The Nurture Effect: A Q&A with Anthony Biglan

In his new book The Nurture Effect: How the Science of Human Behavior Can Improve Our Lives and Our World, Psychologist Anthony Biglan, a senior scientist at the Oregon Research Institute, describes how interventions aimed at creating nurturing environments could help solve some of society’s most stubborn, harmful, and costly issues. Crime, delinquency, depression, and heart […]

The Healthy Society in Fifty Years

One of the things that is only recently being recognized is how inter-connected psychological, behavioral and physical health are. As recognition of this fact and the fact that non-nurturing environments influence all of these problems we are beginning to evolve a health care system that is appropriate to these facts. It might be useful to […]
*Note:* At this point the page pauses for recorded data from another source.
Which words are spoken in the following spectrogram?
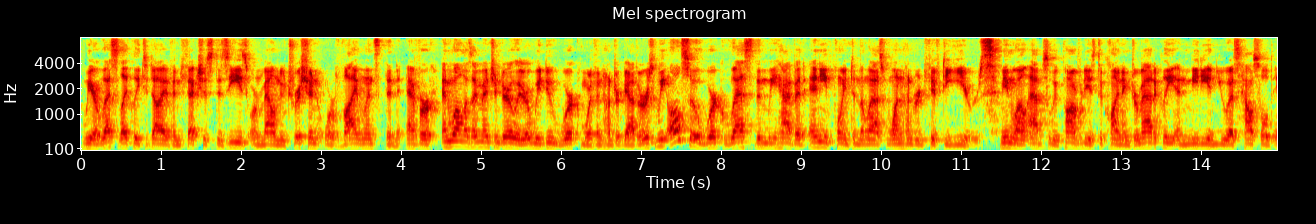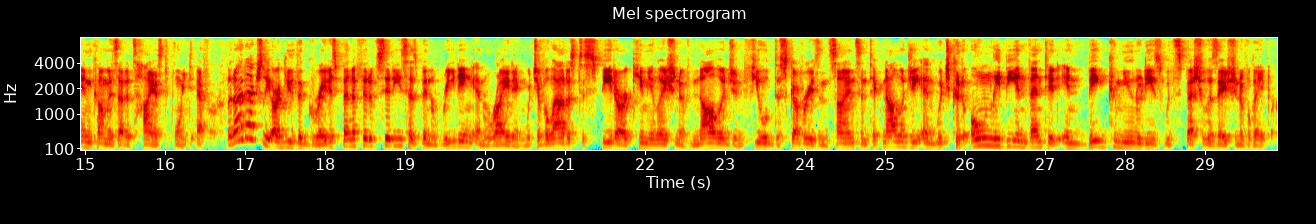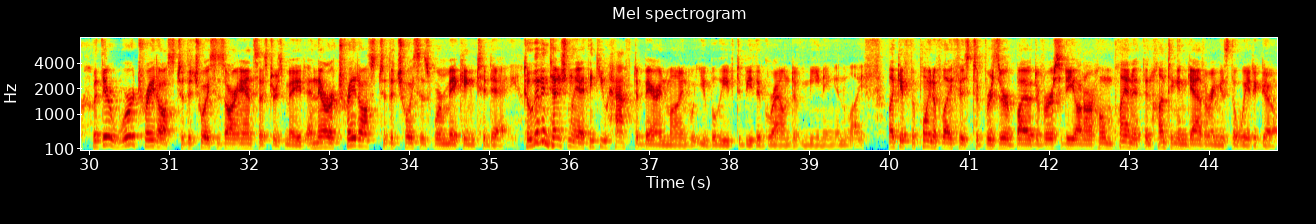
We are less likely to die of infectious disease or malnutrition or violence than ever. And while, as I mentioned earlier, we do work more than hunter-gatherers, we also work less than we have at any point in the last 150 years. Meanwhile, absolute poverty is declining dramatically and median US household income is at its highest point ever. But I'd actually argue the greatest benefit of cities has been reading and writing, which have allowed us to speed our accumulation of knowledge and fueled discoveries in science and technology and which could only be invented in big communities with specialization of labor. But there were trade-offs to the choices our ancestors made, and there are trade-offs to the choices we're making today. To live intentionally, I think you have to bear in mind what you believe to be the ground of meaning in life. Like if the point of life is to preserve biodiversity on our home planet, then hunting and gathering is the way to go.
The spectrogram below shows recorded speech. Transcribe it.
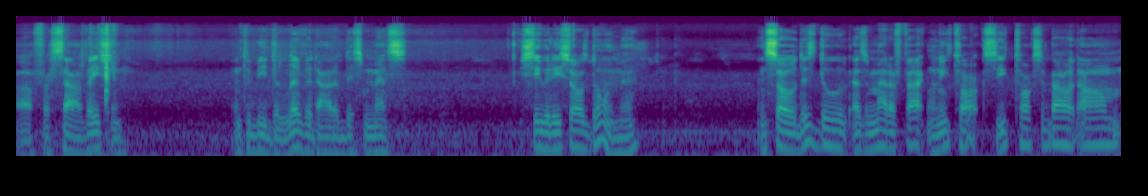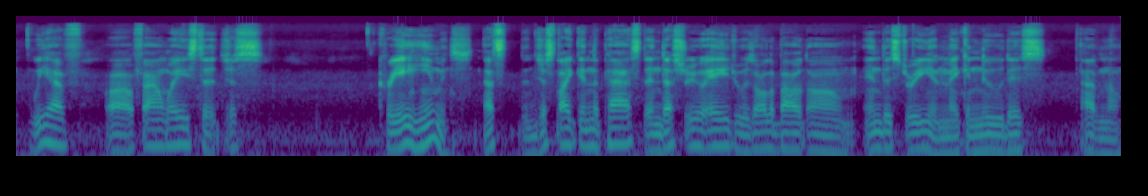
uh, for salvation and to be delivered out of this mess. You see what Esau's doing, man. And so this dude, as a matter of fact, when he talks, he talks about um, we have uh, found ways to just create humans. That's just like in the past, the industrial age was all about um, industry and making new this, I don't know,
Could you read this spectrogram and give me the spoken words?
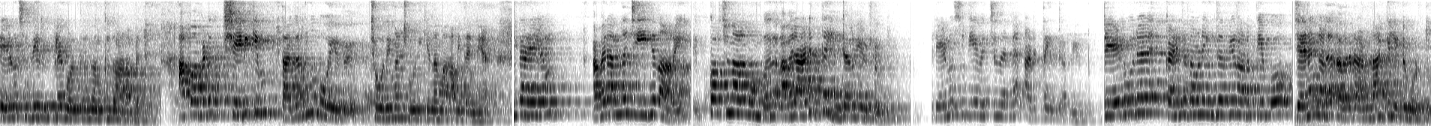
രേണു സുധി റിപ്ലൈ കൊടുക്കുന്നത് നമുക്ക് കാണാൻ പറ്റും. അപ്പോൾ അവിടെ ശരിക്കും തകർന്നു പോയത് ചോദ്യങ്ങൾ ചോദിക്കുന്ന മാമി തന്നെയാണ്. എന്തായാലും അവരന്ന് ചീഞ്ഞു നാറി. കുറച്ചു നാൾ മുമ്പ് അവരടുത്ത ഇന്റർവ്യൂ ഇട്ടു. രേണു സുധിയെ വെച്ച് തന്നെ അടുത്ത ഇന്റർവ്യൂ രേണുവിന് രേണുവിനെ കഴിഞ്ഞ തവണ ഇന്റർവ്യൂ നടത്തിയപ്പോൾ ജനങ്ങൾ അവരുടെ അണ്ണാക്കിലിട്ട് കൊടുത്തു.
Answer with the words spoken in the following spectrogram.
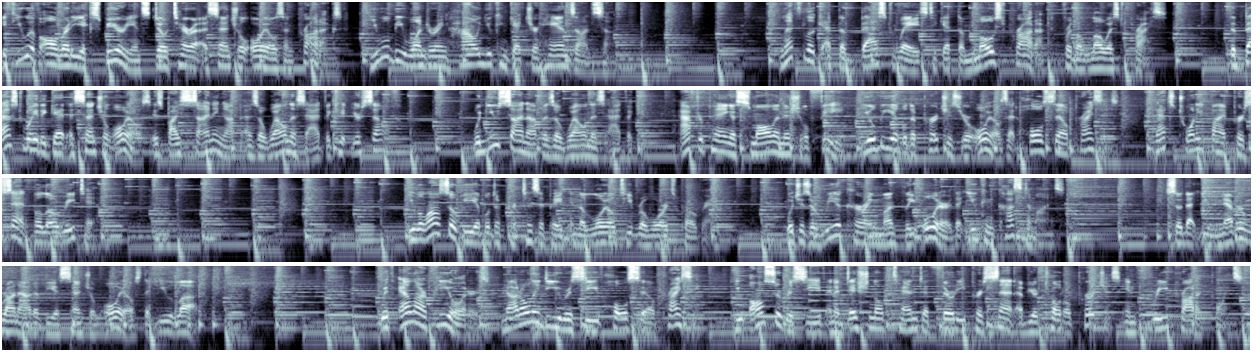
If you have already experienced doTERRA essential oils and products, you will be wondering how you can get your hands on some. Let's look at the best ways to get the most product for the lowest price. The best way to get essential oils is by signing up as a wellness advocate yourself. When you sign up as a wellness advocate, after paying a small initial fee, you'll be able to purchase your oils at wholesale prices. That's 25% below retail. You will also be able to participate in the Loyalty Rewards Program, which is a reoccurring monthly order that you can customize so that you never run out of the essential oils that you love. With LRP orders, not only do you receive wholesale pricing, you also receive an additional 10 to 30% of your total purchase in free product points.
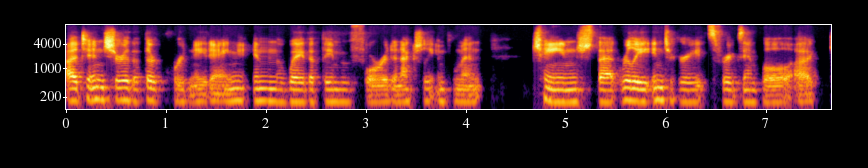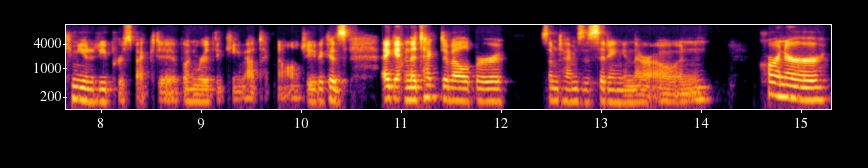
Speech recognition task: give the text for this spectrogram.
uh, to ensure that they're coordinating in the way that they move forward and actually implement change that really integrates, for example, a community perspective when we're thinking about technology? Because again, the tech developer sometimes is sitting in their own corner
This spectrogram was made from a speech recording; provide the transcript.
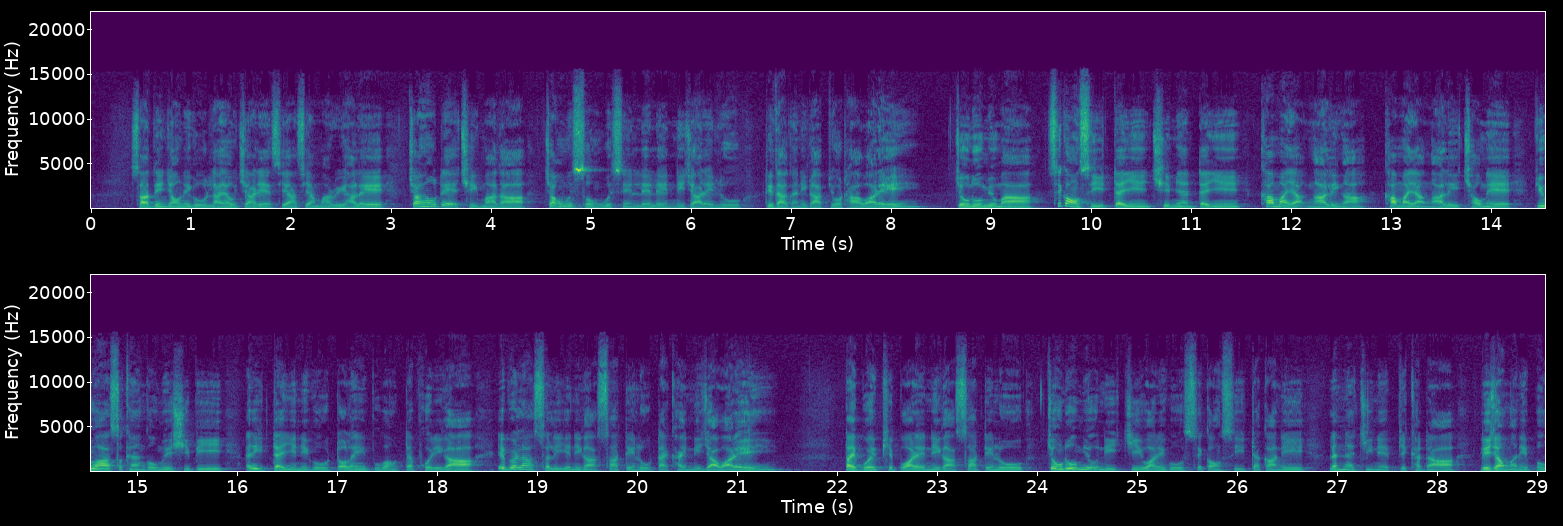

Selection By Consequences: Recovering Skinner’s Key Insight About Learning As An Evolutionary Process

Until recently, evolutionary psychologists considered behavioristic accounts of human behavior incompatible with evolutionary theory. They characterized B.F. Skinner’s work merely as part of the “standard social science model” and gave it scant attention.

Behavioral Science May Prove to Be Our Most Important Science

Science has changed our world. We take for granted the impact of the physical and biological sciences on our world, forgetting that it once took months to get from the East coast to the West coast or to communicate with someone across the ocean. Science has dramatically improved our health too. In nineteenth century England […]

A Fist Fight at the New York Times?

Jonathon Chait seems to be trying to get a fist fight going at the New York Times. He claims in New York Magazine that a recent column by Paul Krugman was actually an attack on David Brooks. Brooks claimed that we have spent huge sums on anti-poverty efforts with no success and that the problem […]

Evolving a More Nurturing Capitalism: A New Powell Memo

Is it possible that evolutionary theory can explain how the U.S. came to have the highest levels of child poverty and economic inequality of any developed nation? I think it can. It also can help us evolve a more nurturing form of capitalism, one in which people are more caring and productive, and they place […]

Collaboration, Not Arguments, Needed to Fight Poverty

Public discussion about poverty frequently asks us to decide between the view that poverty is the result of cultural factors and individual shortcomings or that the poor are victims of an avaricious marketplace and harmful economic policy. However, rather than illuminating key issues, these debates too often end up as a distraction.

About Tony

Dr. Biglan is an award-winning leader of worldwide efforts to evolve more nurturing societies. His work on the book, The Nurture Effect: How the Science of Human Behavior Can Improve Our Lives and Our World , earned him the Award for Scientific Translation from the Society for the Advancement of Behavioral Analysis in recognition of his contribution to public understanding of the power of behavioral science. The book documents what we have learned about what humans need to thrive in families, schools, communities, and workplaces. Dr. Biglan’s expertise is based on nearly 40 years of research on the treatment and prevention of psychological and behavioral problems. As a Senior Scientist at Oregon Research Institute, he has helped to identify effective family, school, and community interventions to prevent the most common and costly problems of childhood and adolescence.

He is currently helping Accountable Care Organizations and Hospitals around the world implement tested and effective preventative care policies.

The Nurture Effect

The Nurture Effect has inspired a worldwide movement to make our families, schools, neighborhoods, workplaces, and communities more nurturing. The book describes the tremendous progress that behavioral science has made in the past fifty years. Behavioral scientists have shown what people need to thrive. They have created tested and effective programs for families, schools, workplaces, and communities that prevent multiple problems and nurture caring and compassionate living. Thanks in part to The Nurture Effect, thousands of people around the world are promoting the evolution of more nurturing societies.